Great importance attached to coming-of-age ceremony dates back to thousands of years ago. At that time it was divided by sex. Men growing to 20 years old and women in 15 years old were considered as adults. Then a grand coming-of-age ceremony was held for them, ‘冠礼Guan Li’ for men and ‘笄礼Ji Li’ for women. GUAN is a special kind of hat while JI is a decoradion of hair. The change of hat and hairstyle was at that time a symbol of adult. Take one verse, written in Tang Dynasty, as an example: ‘暗合双鬟逐君去’——before the young girl eloped with her lover(they fell in love at first sight!), she secretly braided her double buns worn at two sides into a bun at the back of head using JI, declaring she had transformed from a maid into an adult, or even a married woman. JI and GUAN mean the same in this regard. During the ceremony, with the grave music (grave is the main character of traditional Chinese music, which I will talk about afterwards), all of the elder members of the family would congratulate and exhort the young-age, because after the ceremony, the marriage would come, alongside family responsibilities. Coming-of-age is really an essential event in one’s life. Believe it or not, it could even be regarded as as significant as one’s birth and death.


Nowadays there are still many schools or even other social organizations enthusiastic about holding these kind of coming-of-age ceremonies. However, they have been simplified a lot and are more contemporary. Some schools today are encouraging their students to wear traditional customs and follow the ancient manners of the ceremony, in order to inherit traditional Chinese culture perhaps. For instance, a high school in Guangxi Province chose to give their students traditional JI and GUAN as presents. (But I have to say, compared with some renaissance of the traditional custom organizations’ ceremony, this ‘modelled-after-an-antique’ one is a little bit awkward and formal. For example, what these girls wear in the attached picture is actually not hanfu——the traditional custom they want. So how to match the form and content better should be addressed.)

Guangxi students in their ‘modelled-after-an-antique’ ceremony.

A much more better one. She is wearing Ji to the girl.

Though they have their apparent advantages, most of them are more like ours this time, videos and lectures and the most important, gratitude. Parents and teachers won’t let the great chance to be thanked go that easily, will they? They surely want to make it an educational opportunity to teach us responsibility and then inspire us to work harder in college-entrance examination. Like what the slogan said, ‘决战盛夏(fight for the exam in summer)’. Whether we are already 18 or not -as I know, many of us are just 17 or 16-, being an adult is always more about psychological growth.
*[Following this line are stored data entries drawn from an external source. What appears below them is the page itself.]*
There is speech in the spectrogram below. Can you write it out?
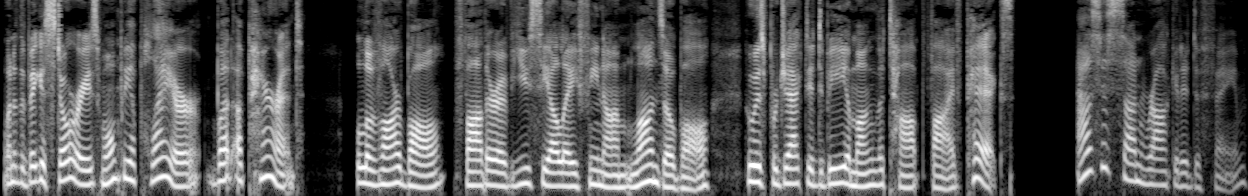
one of the biggest stories won't be a player, but a parent. LaVar Ball, father of UCLA phenom Lonzo Ball, who is projected to be among the top five picks. As his son rocketed to fame,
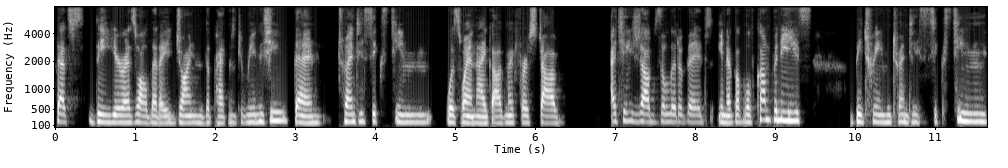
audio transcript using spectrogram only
That's the year as well that I joined the Python community. Then 2016 was when I got my first job. I changed jobs a little bit in a couple of companies between 2016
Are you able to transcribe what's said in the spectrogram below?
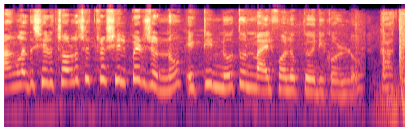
বাংলাদেশের চলচ্চিত্র শিল্পের জন্য একটি নতুন মাইল ফলক তৈরি করল। কাকে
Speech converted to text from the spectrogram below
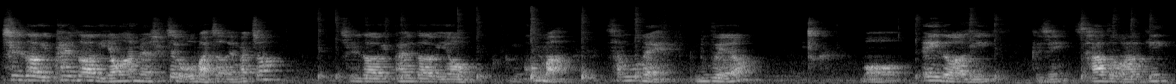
7 더하기 8 더하기 0 하면 실제로 5 맞잖아요. 맞죠? 7 더하기 8 더하기 0 그럼 콤마 3분의 누구예요? 뭐 A 더하기 그지? 4 더하기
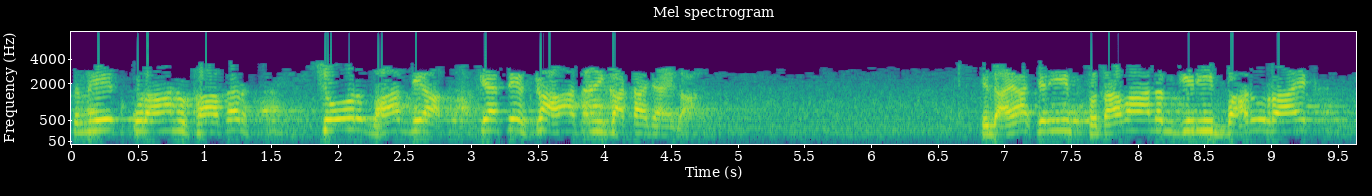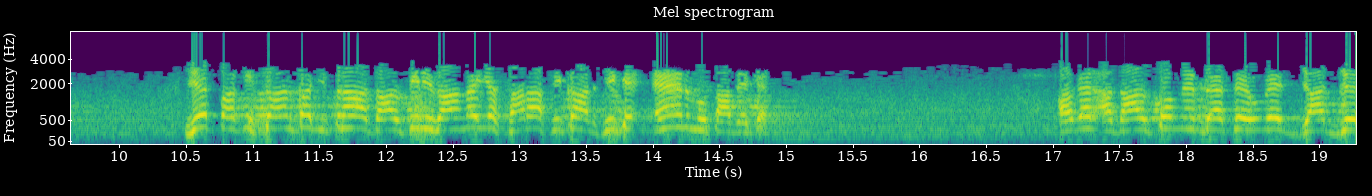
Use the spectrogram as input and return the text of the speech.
سمیت قرآن اٹھا کر چور بھاگ گیا، کہتے اس کا ہاتھ نہیں کاٹا جائے گا۔ ہدایہ شریف فتح عالمگیری بارو رائے یہ پاکستان کا جتنا عدالتی نظام ہے، یہ سارا فکا کے عین مطابق ہے۔ اگر عدالتوں میں بیٹھے ہوئے جج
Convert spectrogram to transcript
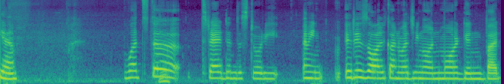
Yeah. What's the thread in the story? I mean, it is all converging on Morgen, but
We can jump into adulthood simply by sleeping over our birthday night, but the needed mental development is a long progress. And coming-of-age ceremony, whatever form it is, just puts emphasis on the true meaning of being 18.

Yihan Liu, Keeper of China, and Yuxin Shao

Image: chinadaily